FAQ (Frequently Asked Questions)

1. How Can We Notice the Difference Between Aldehydes and Ketones?

The difference between the aldehyde and ketone is the presence in the aldehyde of a hydrogen atom bound to the double bond of carbon-oxygen. In fact, ketones are not hydrogen. The hydrogen atom presence makes it very simple to oxidize aldehydes. They are also fast reduction agents.

2. If There is a Positive 2/4 DNP Test, What Does it Specify?

The 2,4-Dinitrophenylhydrazine is used for the qualitative identification of aldehyde or ketone functional group carbonyl functionality. The alkene ozonolysis gives 24 DNP test positive, if a positive test is given by the formation of a precipitate, known as a dinitrophenylhydrazone, orange, red, or yellow.

3. Why Does the Glucose Not Offers a 2/4 DNP Test?

This is due to glucose does not react with the 2,4DNP reagent and Schiff's reagent despite having an aldehydrated group. It produces either α-anomer after the internal cycling. There is no free aldehyde group that is present in these forms. Therefore, it does not produce any aldehyde group reaction.

4. Does Alcohol React With Brady's Reagent?

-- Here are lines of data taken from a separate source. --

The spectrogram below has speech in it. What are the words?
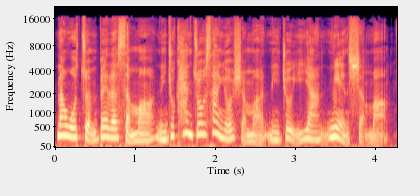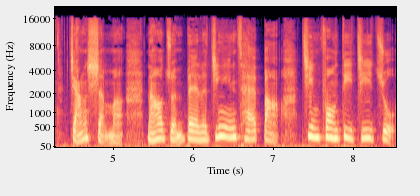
那我准备了什么？你就看桌上有什么，你就一样念什么，讲什么。然后准备了金银财宝，敬奉地基主，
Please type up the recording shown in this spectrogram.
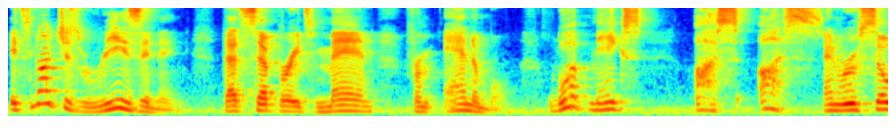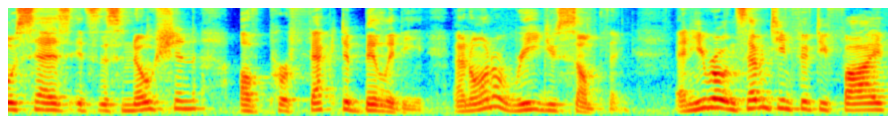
it's not just reasoning that separates man from animal. What makes us us? And Rousseau says it's this notion of perfectibility. And I want to read you something and he wrote in 1755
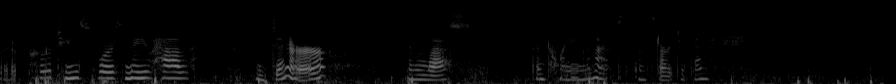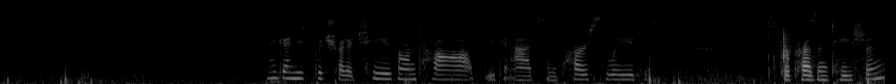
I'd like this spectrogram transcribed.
For the protein source, may you have dinner in less than 20 minutes from start to finish. And again, you can put shredded cheese on top. You can add some parsley just for presentation.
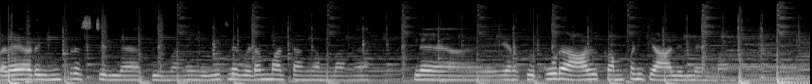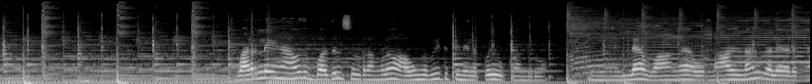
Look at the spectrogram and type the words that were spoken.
விளையாட இன்ட்ரெஸ்ட் இல்லை அப்படிம்பாங்க. எங்கள் வீட்டில் விட மாட்டாங்கம்பாங்க. இல்லை எனக்கு கூட ஆள் கம்பெனிக்கு ஆள் இல்லைம்பாங்க. வரலைனாவது பதில் சொல்கிறாங்களோ அவங்க வீட்டு திண்ணையில் போய் உட்காந்துருவோம். நீங்கள் இல்லை வாங்க ஒரு நாலு நாள் விளையாடுங்க.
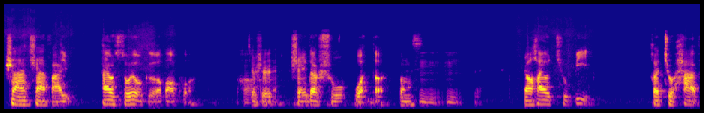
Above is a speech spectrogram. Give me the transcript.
是按是按法语，还有所有歌，包括啊。就是谁的书，我的东西，嗯嗯，对。然后还有 to be 和 to have。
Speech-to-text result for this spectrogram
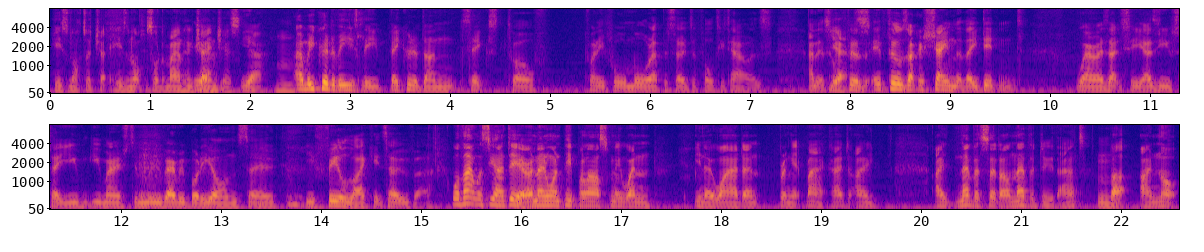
he's not a ch- he's not the sort of man who changes. Yeah. Hmm. And we could have easily, they could have done 6, 12, 24 more episodes of Fawlty Towers. And it, sort Yes. of feels, it feels like a shame that they didn't. Whereas actually, as you say, you, you managed to move everybody on, so you feel like it's over. Well, that was the idea. Yeah. And then when people ask me when, you know, why I don't bring it back, I, I, I never said I'll never do that, Hmm. but I'm not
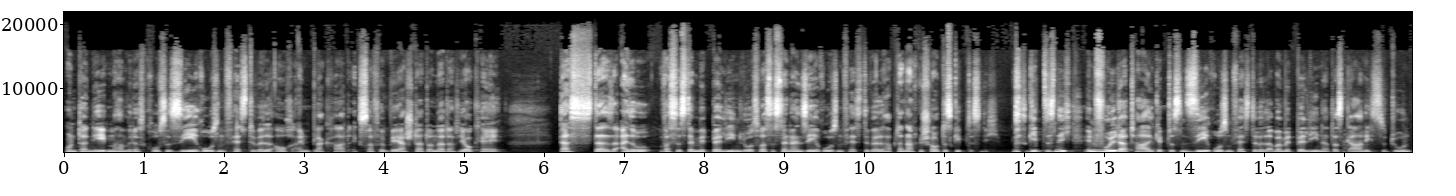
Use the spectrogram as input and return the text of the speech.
Und daneben haben wir das große Seerosenfestival, auch ein Plakat extra für Bärstadt. Und da dachte ich, okay, das, das, also, was ist denn mit Berlin los? Was ist denn ein Seerosenfestival? Hab danach geschaut, das gibt es nicht. Das gibt es nicht. In Fuldatal gibt es ein Seerosenfestival, aber mit Berlin hat das gar nichts zu tun.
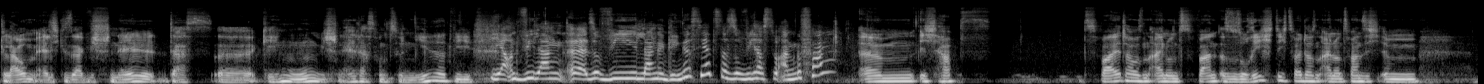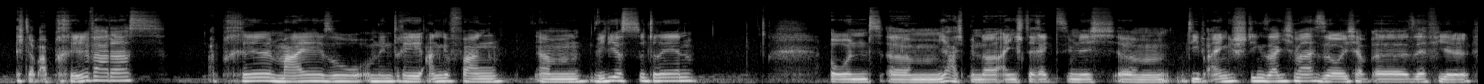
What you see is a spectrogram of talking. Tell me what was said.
glauben, ehrlich gesagt, wie schnell das äh, ging, wie schnell das funktioniert, wie. Ja, und wie lang, also wie lange ging es jetzt? Also wie hast du angefangen? Ähm, ich habe 2021, also so richtig 2021 im, ich glaube April war das, April, Mai so um den Dreh angefangen, ähm, Videos zu drehen. Und ähm, ja, ich bin da eigentlich direkt ziemlich ähm, deep eingestiegen, sag ich mal. So, ich habe äh, sehr viel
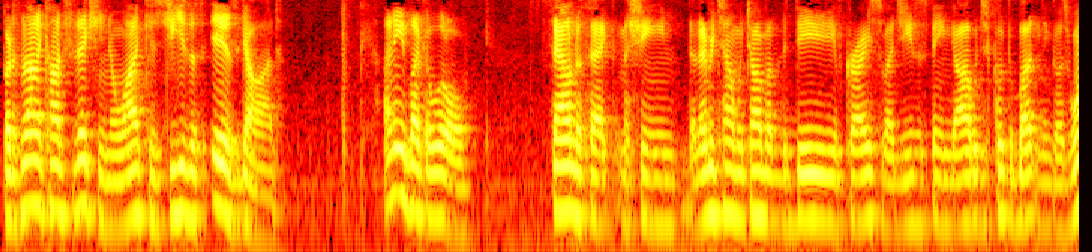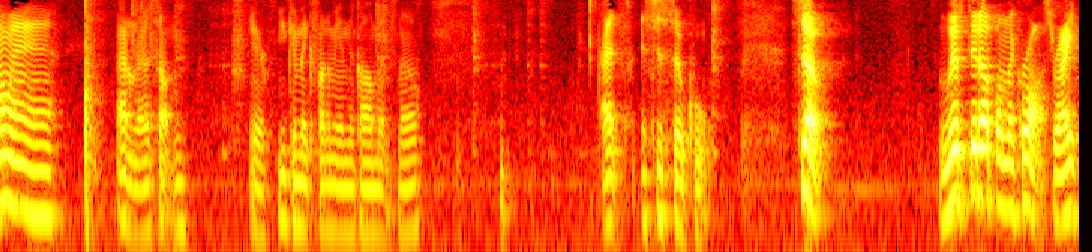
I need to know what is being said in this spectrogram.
But it's not a contradiction. You know why? Because Jesus is God. I need like a little sound effect machine that every time we talk about the deity of Christ, about Jesus being God, we just click a button and it goes, wah, wah. I don't know, something. Here, you can make fun of me in the comments now. It's just so cool. So, lifted up on the cross, right?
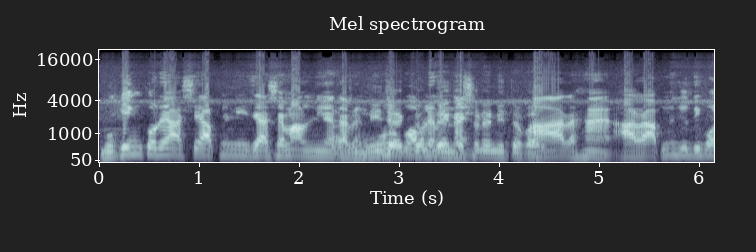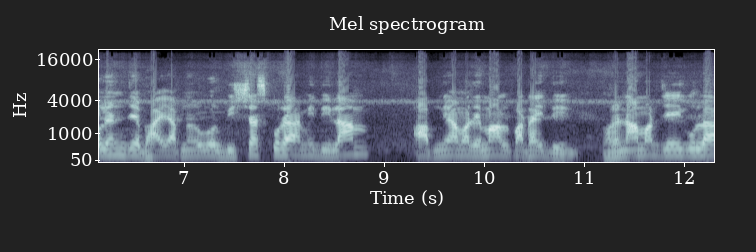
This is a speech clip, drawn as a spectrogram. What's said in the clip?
বুকিং করে আসে আপনি নিজে আসে মাল নিয়ে যাবেন আচ্ছা, কোনো প্রবলেম নাই। শুনে নিতে পারেন আর হ্যাঁ আর আপনি যদি বলেন যে ভাই আপনার উপর বিশ্বাস করে আমি দিলাম আপনি আমার এ মাল পাঠাই দিন। ধরেন আমার যেইগুলা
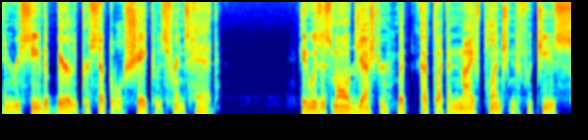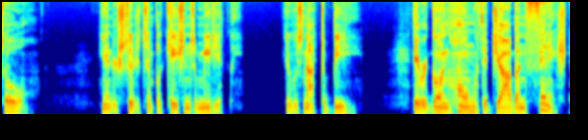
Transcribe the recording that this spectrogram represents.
and received a barely perceptible shake of his friend's head. It was a small gesture, but cut like a knife plunged into Fuchida's soul. He understood its implications immediately. It was not to be. They were going home with a job unfinished.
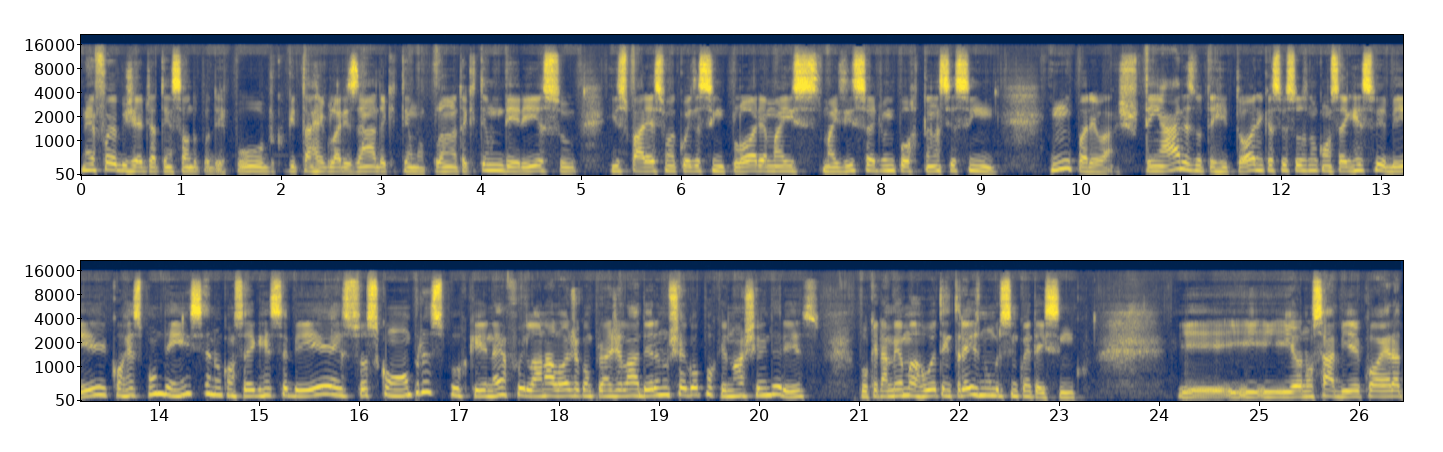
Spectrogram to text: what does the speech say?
né, foi objeto de atenção do poder público, que está regularizada, que tem uma planta, que tem um endereço. Isso parece uma coisa simplória, mas, mas isso é de uma importância assim ímpar, eu acho. Tem áreas no território em que as pessoas não conseguem receber correspondência, não conseguem receber suas compras, porque, né, fui lá na loja comprar uma geladeira, não chegou porque não achei o endereço. Porque na mesma rua tem três números 55. E, e, e, eu não sabia qual era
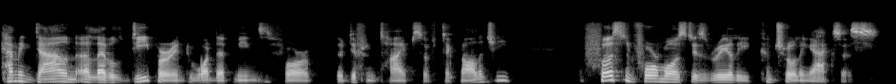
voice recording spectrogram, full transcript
coming down a level deeper into what that means for the different types of technology, first and foremost is really controlling access.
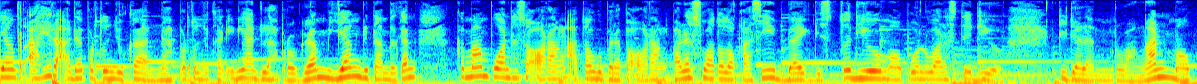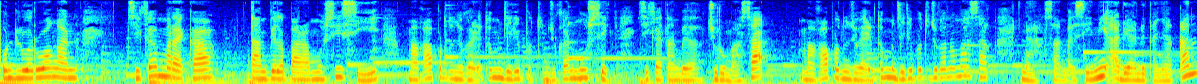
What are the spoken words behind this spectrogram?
Yang terakhir ada pertunjukan. Nah, pertunjukan ini adalah program yang ditampilkan kemampuan seseorang atau beberapa orang pada suatu lokasi baik di studio maupun luar studio, di dalam ruangan maupun di luar ruangan. Jika mereka tampil para musisi, maka pertunjukan itu menjadi pertunjukan musik. Jika tampil juru masak, maka pertunjukan itu menjadi pertunjukan memasak. Nah, sampai sini ada yang ditanyakan?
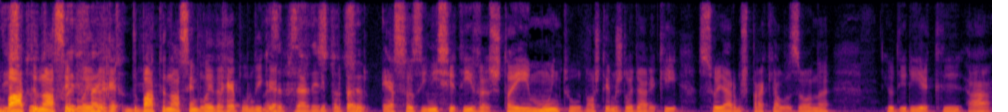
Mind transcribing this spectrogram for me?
debate na, Assembleia da, debate na Assembleia da República. Mas apesar disto e, portanto, tudo... essas iniciativas têm muito. Nós temos de olhar aqui, se olharmos para aquela zona, eu diria que há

Ketones and aldehydes react to the precipitates of orange, reddish-orange, or yellow with the 2,4-dinitrophenylhydrazine reagent, whereas alcohols do not react. This is one of the successful techniques for checking for the drug existence or demonstrating its absence.